(Materials provided Opens)

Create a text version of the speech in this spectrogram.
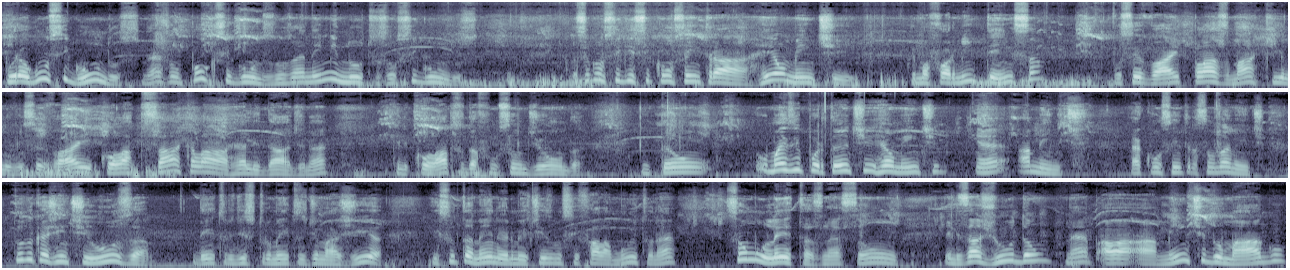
por alguns segundos, né, são poucos segundos, não é nem minutos, são segundos. você conseguir se concentrar realmente de uma forma intensa, você vai plasmar aquilo, você vai colapsar aquela realidade, né? Aquele colapso da função de onda. Então, o mais importante realmente é a mente, é a concentração da mente. Tudo que a gente usa dentro de instrumentos de magia, isso também no hermetismo se fala muito, né? São muletas, né? São, eles ajudam né, a, a mente do mago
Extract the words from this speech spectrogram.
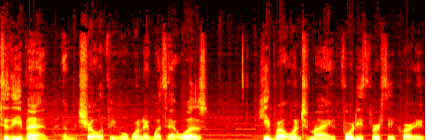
to the event. I'm sure a lot of people were wondering what that was. He had brought one to my 40th birthday party.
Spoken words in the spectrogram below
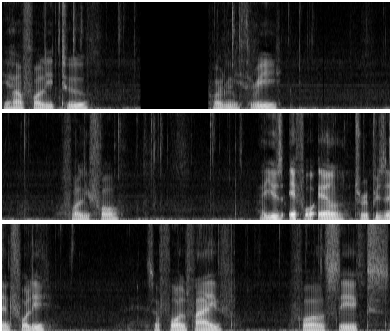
you have foley 2 foley 3 foley 4 I use F or L to represent foley so fol 5 fol 6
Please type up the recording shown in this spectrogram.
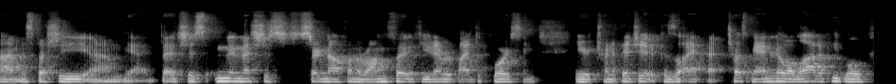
Um, especially, um, yeah, that's just, and then that's just starting off on the wrong foot if you never buy the course and you're trying to pitch it. Because I, I, trust me, I know a lot of people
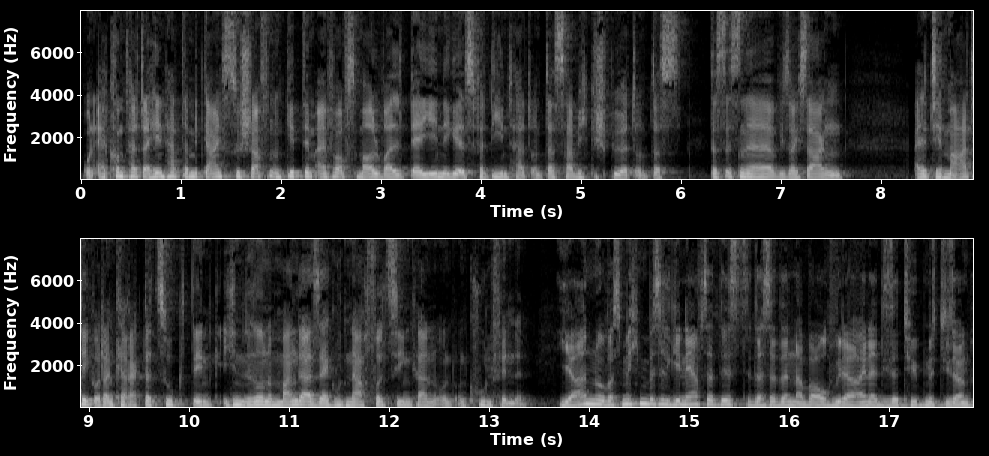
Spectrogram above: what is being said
Und er kommt halt dahin, hat damit gar nichts zu schaffen und gibt dem einfach aufs Maul, weil derjenige es verdient hat. Und das habe ich gespürt. Und das, das ist eine, wie soll ich sagen, eine Thematik oder ein Charakterzug, den ich in so einem Manga sehr gut nachvollziehen kann und, und cool finde. Ja, nur was mich ein bisschen genervt hat, ist, dass er dann aber auch wieder einer dieser Typen ist, die sagen,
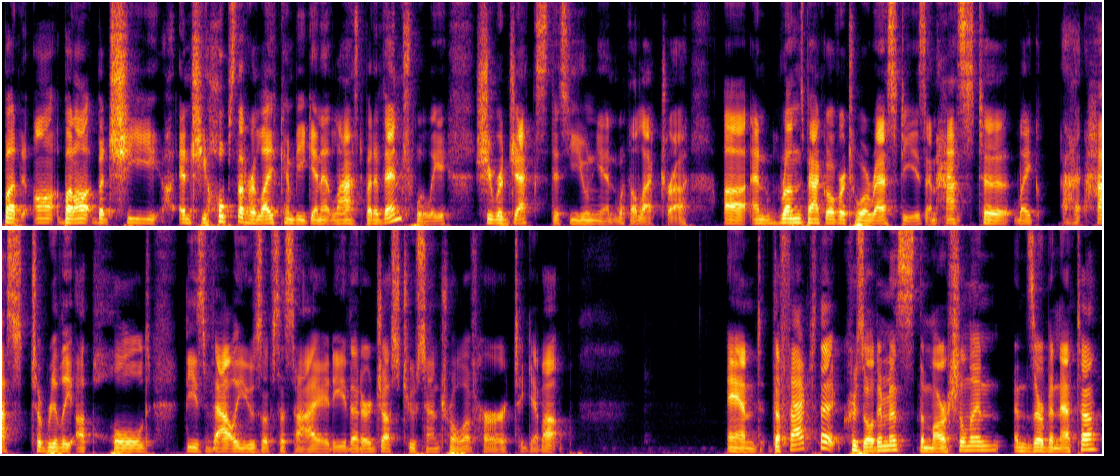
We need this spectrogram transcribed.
but, uh, but, uh, but she, and she hopes that her life can begin at last, but eventually she rejects this union with Electra, uh, and runs back over to Orestes and has to, like, has to really uphold these values of society that are just too central of her to give up. And the fact that Chrysothemis, the Marschallin, and Zerbinetta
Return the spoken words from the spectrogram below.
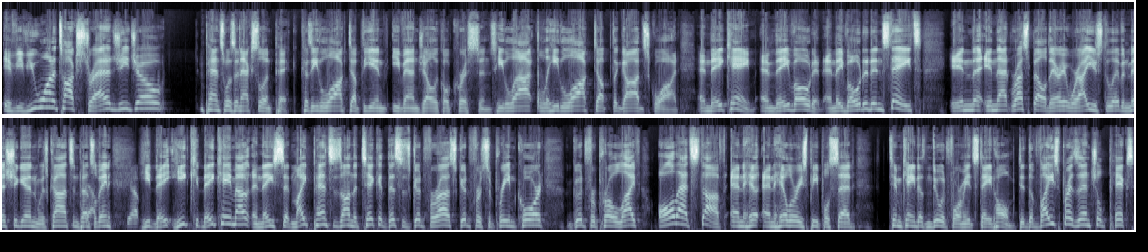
if if you want to talk strategy, Joe, Pence was an excellent pick because he locked up the evangelical Christians. He locked he locked up the God Squad, and they came and they voted and they voted in states in the in that Rust Belt area where I used to live in Michigan, Wisconsin, Pennsylvania. Yep, yep. He they he they came out and they said Mike Pence is on the ticket. This is good for us, good for Supreme Court, good for pro life, all that stuff. And and Hillary's people said Tim Kaine doesn't do it for me. It stayed home. Did the vice presidential picks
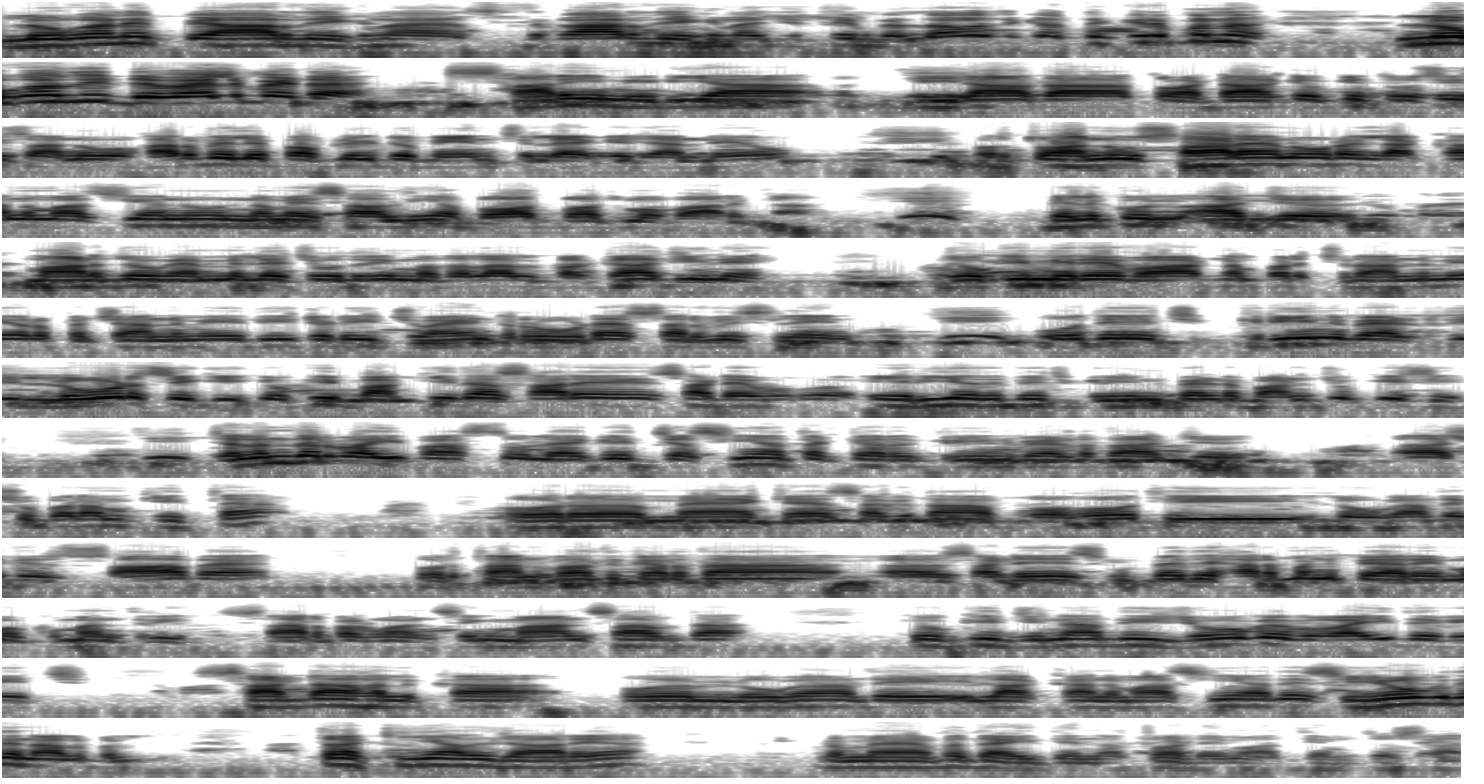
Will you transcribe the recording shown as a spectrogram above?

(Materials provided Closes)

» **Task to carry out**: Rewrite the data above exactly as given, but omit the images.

» **Answer section**:
Create a text version of the speech in this spectrogram.
por alguns segundos, né, são poucos segundos, não é nem minutos, são segundos. você conseguir se concentrar realmente de uma forma intensa, você vai plasmar aquilo, você vai colapsar aquela realidade, né? Aquele colapso da função de onda. Então, o mais importante realmente é a mente, é a concentração da mente. Tudo que a gente usa dentro de instrumentos de magia, isso também no hermetismo se fala muito, né? São muletas, né? São, eles ajudam né, a, a mente do mago
Extract the words from this speech spectrogram.
to the event. I'm sure a lot of people were wondering what that was. He had brought one to my 40th birthday party.
Spoken words in the spectrogram below
you have foley 2 foley 3 foley 4 I use F or L to represent foley so fol 5 fol 6
Please type up the recording shown in this spectrogram.
Um, especially, um, yeah, that's just, and then that's just starting off on the wrong foot if you never buy the course and you're trying to pitch it. Because I, I, trust me, I know a lot of people
Spectrogram above: what is being said
Und er kommt halt dahin, hat damit gar nichts zu schaffen und gibt dem einfach aufs Maul, weil derjenige es verdient hat. Und das habe ich gespürt. Und das, das ist eine, wie soll ich sagen, eine Thematik oder ein Charakterzug, den ich in so einem Manga sehr gut nachvollziehen kann und, und cool finde. Ja, nur was mich ein bisschen genervt hat, ist, dass er dann aber auch wieder einer dieser Typen ist, die sagen,
We need this spectrogram transcribed.
but, uh, but, uh, but she, and she hopes that her life can begin at last, but eventually she rejects this union with Electra, uh, and runs back over to Orestes and has to, like, has to really uphold these values of society that are just too central of her to give up. And the fact that Chrysothemis, the Marschallin, and Zerbinetta
Return the spoken words from the spectrogram below.
if if you want to talk strategy, Joe, Pence was an excellent pick because he locked up the evangelical Christians. He locked he locked up the God Squad, and they came and they voted and they voted in states in the in that Rust Belt area where I used to live in Michigan, Wisconsin, Pennsylvania. Yep, yep. He they he they came out and they said Mike Pence is on the ticket. This is good for us, good for Supreme Court, good for pro life, all that stuff. And and Hillary's people said Tim Kaine doesn't do it for me. It stayed home. Did the vice presidential picks
Will you transcribe the recording shown as a spectrogram above?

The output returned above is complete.